== Exercise ==
Output exactly the lines from the one containing "Use the spectrogram" through the final line of the entries below, both included, and skip the pictures.

[Collection entries]

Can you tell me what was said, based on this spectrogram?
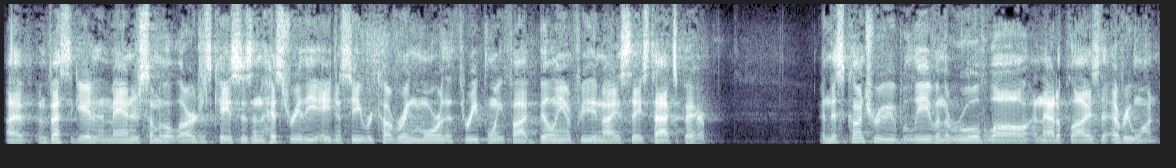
I have investigated and managed some of the largest cases in the history of the agency, recovering more than 3.5 billion for the United States taxpayer. In this country, we believe in the rule of law, and that applies to everyone.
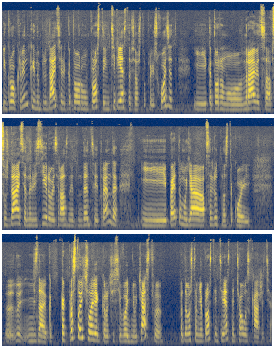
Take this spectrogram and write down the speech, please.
игрок рынка и наблюдатель, которому просто интересно все, что происходит, и которому нравится обсуждать, анализировать разные тенденции и тренды. И поэтому я абсолютно с такой, э, ну, не знаю, как, как простой человек, короче, сегодня участвую, потому что мне просто интересно, что вы скажете.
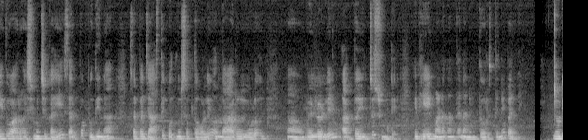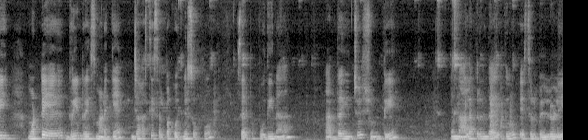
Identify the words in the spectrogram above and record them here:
ಐದು, ಆರು ಹಸಿಮೆಣ್ಸಿಕಾಯಿ ಸ್ವಲ್ಪ ಪುದೀನ, ಸ್ವಲ್ಪ ಜಾಸ್ತಿ ಕೊತ್ತಂಬರಿ ಸೊಪ್ಪು ತೊಗೊಳ್ಳಿ. ಒಂದು ಆರು, ಏಳು ಬೆಳ್ಳುಳ್ಳಿ ಅರ್ಧ ಇಂಚು ಶುಂಠಿ. ಇದು ಹೇಗೆ ಮಾಡೋದಂತ ನಾನು ನಿಮ್ಗೆ ತೋರಿಸ್ತೀನಿ. ಬನ್ನಿ. ನೋಡಿ, ಮೊಟ್ಟೆ ಗ್ರೀನ್ ರೈಸ್ ಮಾಡೋಕ್ಕೆ ಜಾಸ್ತಿ ಸ್ವಲ್ಪ ಕೊತ್ತಂಬರಿ ಸೊಪ್ಪು, ಸ್ವಲ್ಪ ಪುದೀನ, ಅರ್ಧ ಇಂಚು ಶುಂಠಿ ಒಂದು ನಾಲ್ಕರಿಂದ ಐದು ಹೆಸರು ಬೆಳ್ಳುಳ್ಳಿ.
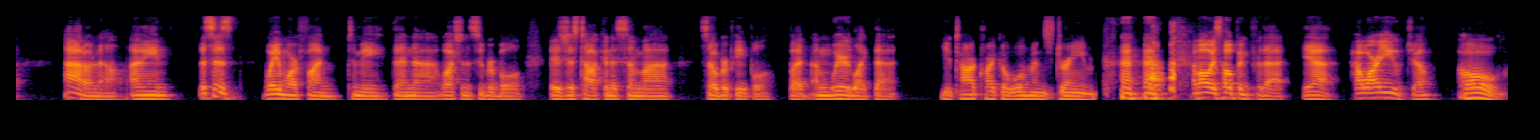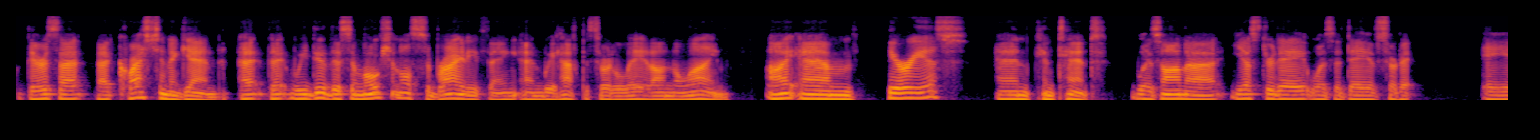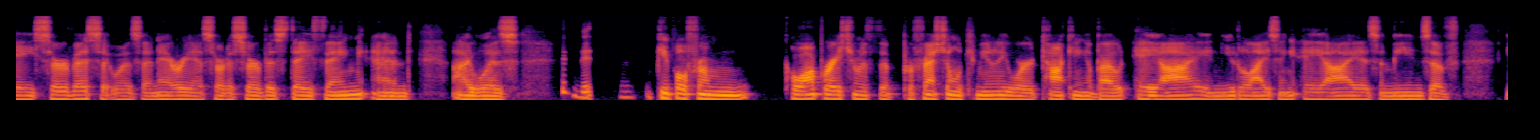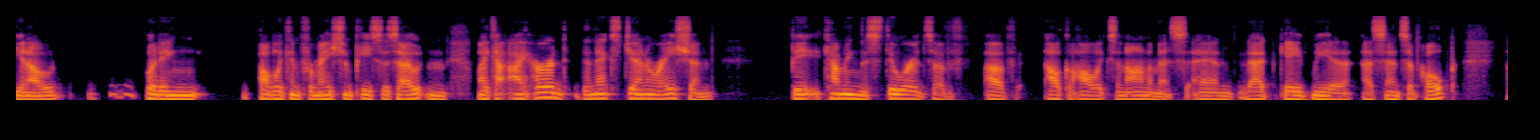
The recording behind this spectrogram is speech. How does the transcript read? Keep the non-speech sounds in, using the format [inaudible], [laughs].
I don't know. I mean, this is way more fun to me than uh, watching the Super Bowl. Is just talking to some uh, sober people. But I'm weird like that. You talk like a woman's dream. [laughs] [laughs] I'm always hoping for that. Yeah. How are you, Joe? Oh, there's that that question again. Uh, that we do this emotional sobriety thing, and we have to sort of lay it on the line. I am curious and content. Was on a yesterday was a day of sort of AA service. It was an area sort of service day thing, and I was people from cooperation with the professional community were talking about AI and utilizing AI as a means of, you know, putting public information pieces out. And like I heard the next generation becoming the stewards of of Alcoholics Anonymous, and that gave me a, a sense of hope.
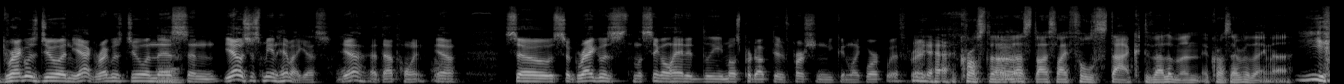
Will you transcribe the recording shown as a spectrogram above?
Greg was doing, yeah, Greg was doing this, yeah. and yeah, it was just me and him, I guess. Yeah, yeah at that point, yeah. So, so Greg was single-handedly most productive person you can like work with, right? Yeah, across the uh, that's that's like full stack development across everything there. Yeah,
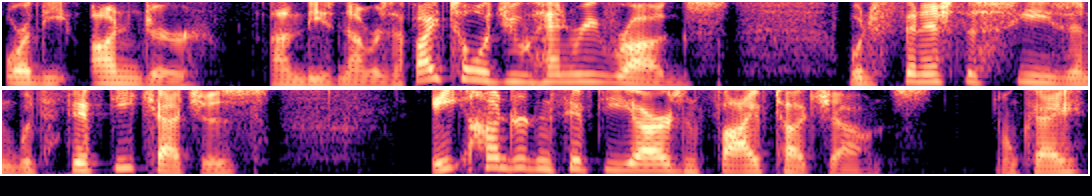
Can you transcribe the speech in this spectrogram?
or the under on these numbers? If I told you Henry Ruggs would finish the season with 50 catches, 850 yards, and five touchdowns, okay,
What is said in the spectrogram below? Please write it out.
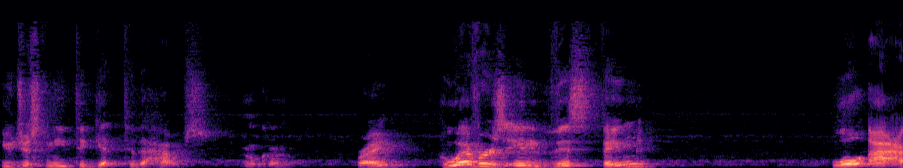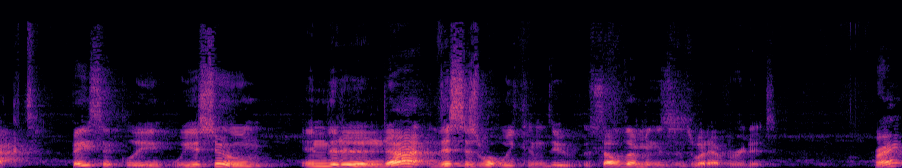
You just need to get to the house, Okay. right? Whoever's in this thing will act, basically, we assume, and da da da da, this is what we can do, sell them, and this is whatever it is, right?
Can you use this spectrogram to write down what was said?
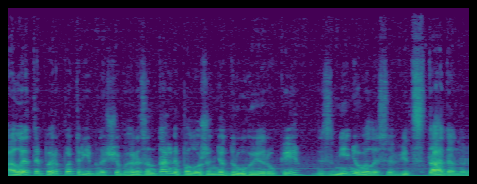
Але тепер потрібно, щоб горизонтальне положення другої руки змінювалося від 100 до 0.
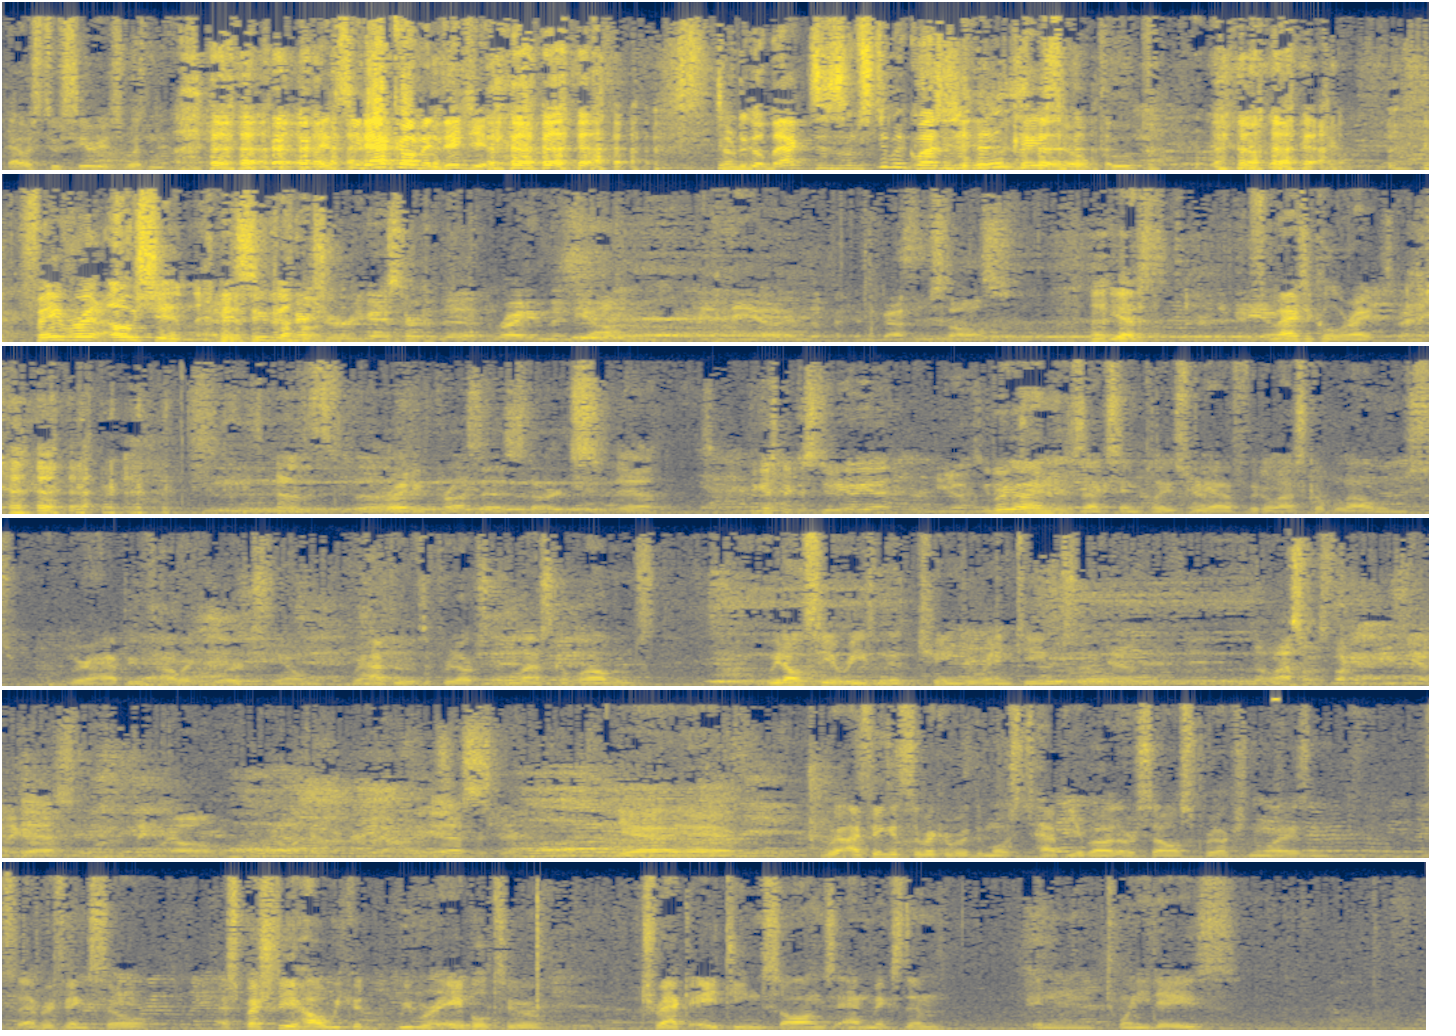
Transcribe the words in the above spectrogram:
That was too serious, wasn't it? Didn't see that coming, did you? Time to go back to some stupid questions. Okay, so poop. Favorite Yeah. ocean. I did see the Go. picture you guys started the writing the, the in the, uh, in the in the bathroom stalls Yes, or the it's magical, right? The writing process starts. Yeah. You guys picked a studio yet, or you know? We're going to the the exact same place we have for the last couple albums. We're happy with how it works. You know, we're happy with the production of the last couple albums. We don't see a reason to change a winning team, so studio? No, the last one was fucking easy. I think Yeah. that was one thing we all, we all kind of agreed on. Yeah, for sure. yeah, yeah. yeah. I think it's the record we're the most happy about ourselves, production-wise, and just everything. So, especially how we could, we were able to track 18 songs and mix them in 20 days,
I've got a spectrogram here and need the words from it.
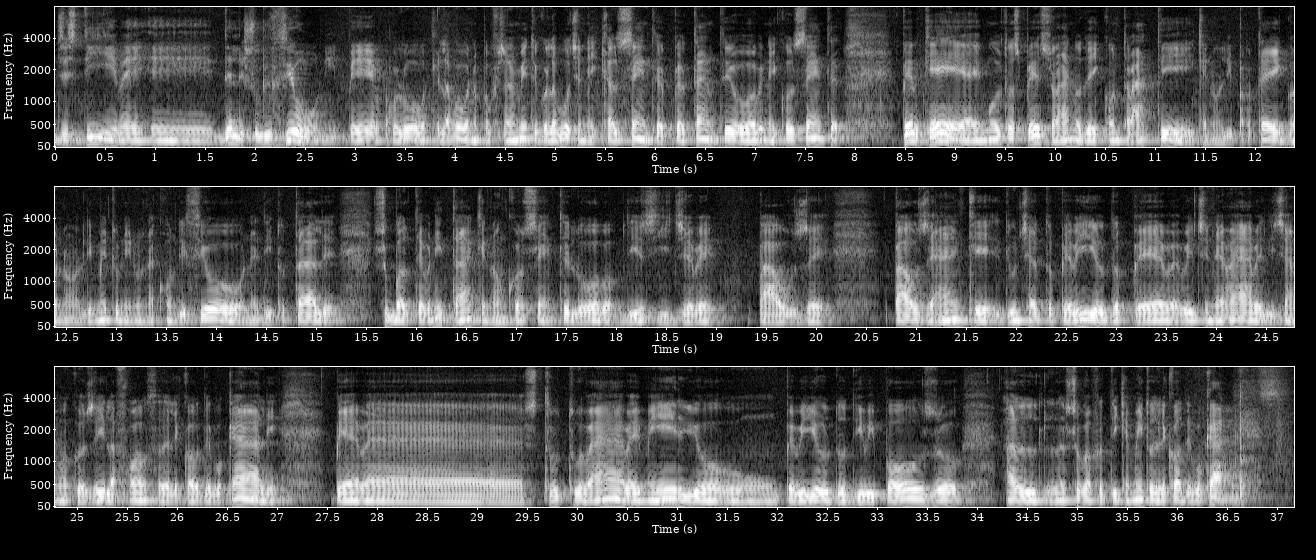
gestire eh, delle soluzioni per coloro che lavorano professionalmente con la voce nei call center per tante ore, nei call center, perché molto spesso hanno dei contratti che non li proteggono, li mettono in una condizione di totale subalternità che non consente loro di esigere pause, pause anche di un certo periodo per rigenerare, diciamo così, la forza delle corde vocali, per eh, strutturare meglio un periodo di riposo al, sovraffaticamento delle corde vocali.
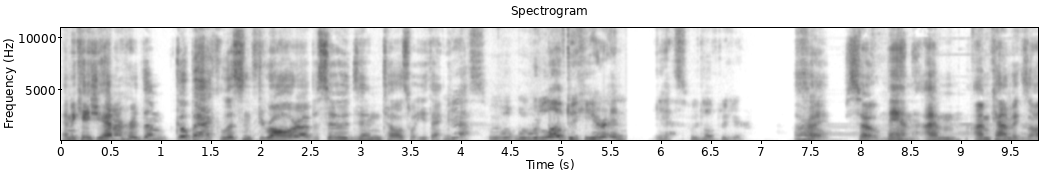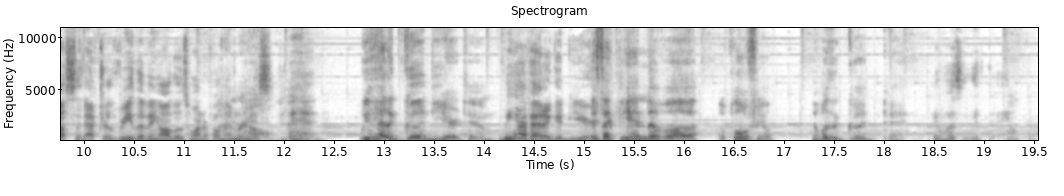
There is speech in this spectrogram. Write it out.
And in case you hadn't heard them, go back, listen through all our episodes, and tell us what you think. Yes, we, w- we would love to hear, and yes, we'd love to hear. All right, so man, I'm I'm kind of exhausted after reliving all those wonderful memories. know, man. We've had a good year, Tim. We have had a good year. It's like the end of uh, a Cloverfield. It was a good day. it was a good day. Okay.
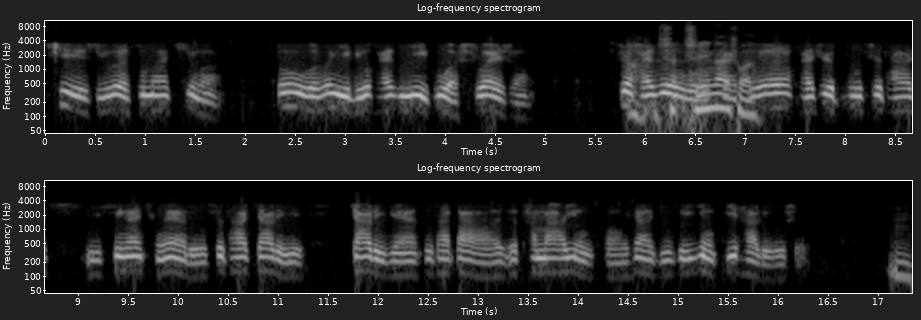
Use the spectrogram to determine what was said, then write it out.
气有点生他气嘛。中午我说你留孩子，你也给我说一声。这孩子我感觉还是不是他心甘情愿留，是他家里家里边是他爸他妈硬，好像就给硬逼他留是。嗯，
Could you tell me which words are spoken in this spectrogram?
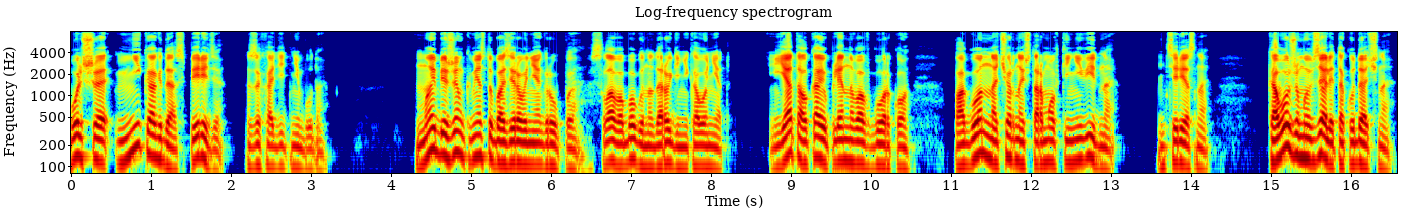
Больше никогда спереди заходить не буду. Мы бежим к месту базирования группы. Слава богу, на дороге никого нет. Я толкаю пленного в горку. Погон на черной штормовке не видно. Интересно, кого же мы взяли так удачно?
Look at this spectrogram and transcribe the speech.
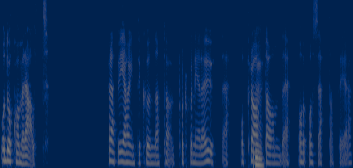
och då kommer allt. För att vi har inte kunnat ta, portionera ut det och prata mm. om det och, och sett att det är.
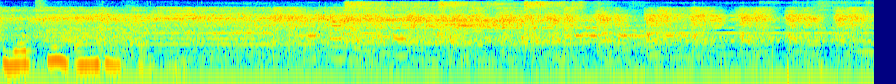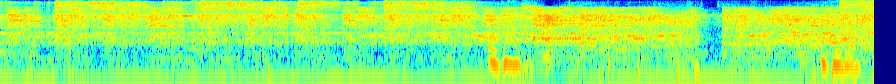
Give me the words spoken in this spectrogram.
Red team only has seven. Oh gosh. Okay, there.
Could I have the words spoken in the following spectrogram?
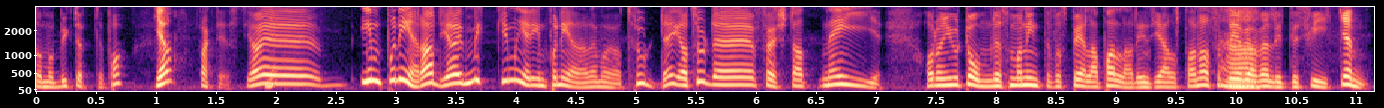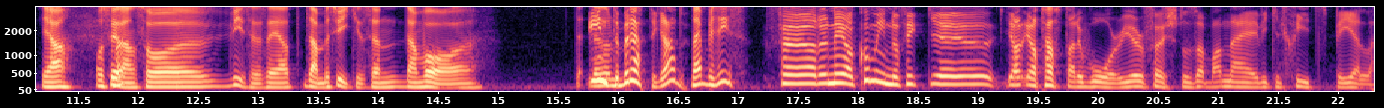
de har byggt upp det på. Ja. Faktiskt. Jag är imponerad. Jag är mycket mer imponerad än vad jag trodde. Jag trodde först att nej, har de gjort om det så man inte får spela Paladins-hjältarna så blev Ja. jag väldigt besviken. Ja, och sedan så visade det sig att den besvikelsen den var den, Inte berättigad. Nej, precis. För när jag kom in och fick eh, jag, jag testade Warrior först och så bara nej, vilket skitspel.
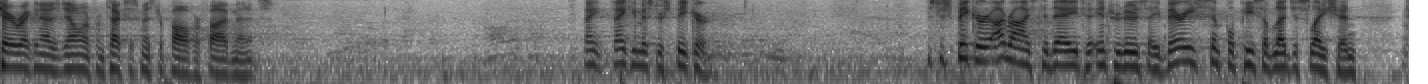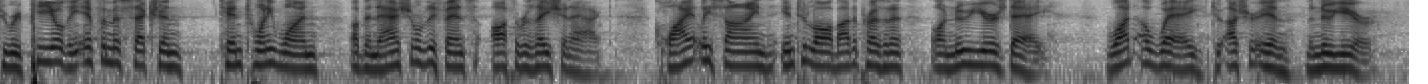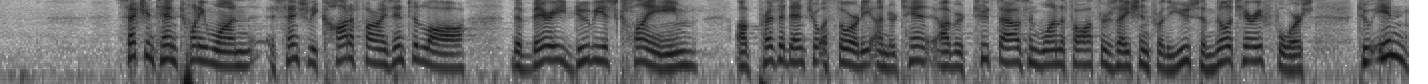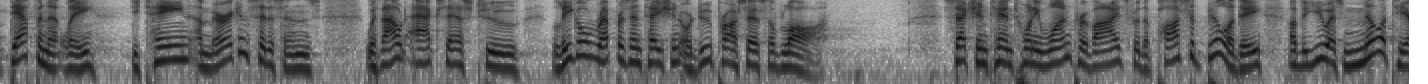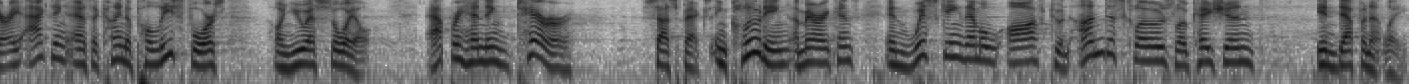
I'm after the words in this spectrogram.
Chair recognizes the gentleman from Texas, Mr. Paul, for five minutes. Thank, thank you, Mr. Speaker. Mr. Speaker, I rise today to introduce a very simple piece of legislation to repeal the infamous Section 1021 of the National Defense Authorization Act, quietly signed into law by the President on New Year's Day. What a way to usher in the new year. Section 1021 essentially codifies into law the very dubious claim of presidential authority under, 10, under 2001 authorization for the use of military force to indefinitely detain American citizens without access to legal representation or due process of law. Section 1021 provides for the possibility of the U.S. military acting as a kind of police force on U.S. soil, apprehending terror suspects, including Americans, and whisking them off to an undisclosed location indefinitely.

== Solution for this task ==
Use the spectrogram to determine what was said, then write it out.
气有点生他气嘛。中午我说你留孩子，你也给我说一声。这孩子我感觉还是不是他心甘情愿留，是他家里家里边是他爸他妈硬，好像就给硬逼他留是。嗯，
Could you tell me which words are spoken in this spectrogram?
Больше никогда спереди заходить не буду. Мы бежим к месту базирования группы. Слава богу, на дороге никого нет. Я толкаю пленного в горку. Погон на черной штормовке не видно. Интересно, кого же мы взяли так удачно?
Look at this spectrogram and transcribe the speech.
och då kommer allt. För att vi har inte kunnat ta, portionera ut det och prata mm. om det och, och sett att det är.
Give me the words spoken in this spectrogram.
Red team only has seven. Oh gosh. Okay, there.
Could I have the words spoken in the following spectrogram?
de har byggt upp det på. Ja. Faktiskt. Jag är imponerad. Jag är mycket mer imponerad än vad jag trodde. Jag trodde först att nej, har de gjort om det så man inte får spela Paladins-hjältarna så blev Ja. jag väldigt besviken. Ja, och sedan så visade det sig att den besvikelsen den var den, Inte berättigad. Nej, precis. För när jag kom in och fick eh, jag, jag testade Warrior först och så bara nej, vilket skitspel.
I'm after the words in this spectrogram.
Chair recognizes the gentleman from Texas, Mr. Paul, for five minutes. Thank, thank you, Mr. Speaker. Mr. Speaker, I rise today to introduce a very simple piece of legislation to repeal the infamous Section 1021 of the National Defense Authorization Act, quietly signed into law by the President on New Year's Day. What a way to usher in the new year. Section 1021 essentially codifies into law the very dubious claim of presidential authority under, 10, under 2001 authorization for the use of military force to indefinitely detain American citizens without access to legal representation or due process of law. Section 1021 provides for the possibility of the U.S. military acting as a kind of police force on U.S. soil, apprehending terror suspects, including Americans, and whisking them off to an undisclosed location indefinitely.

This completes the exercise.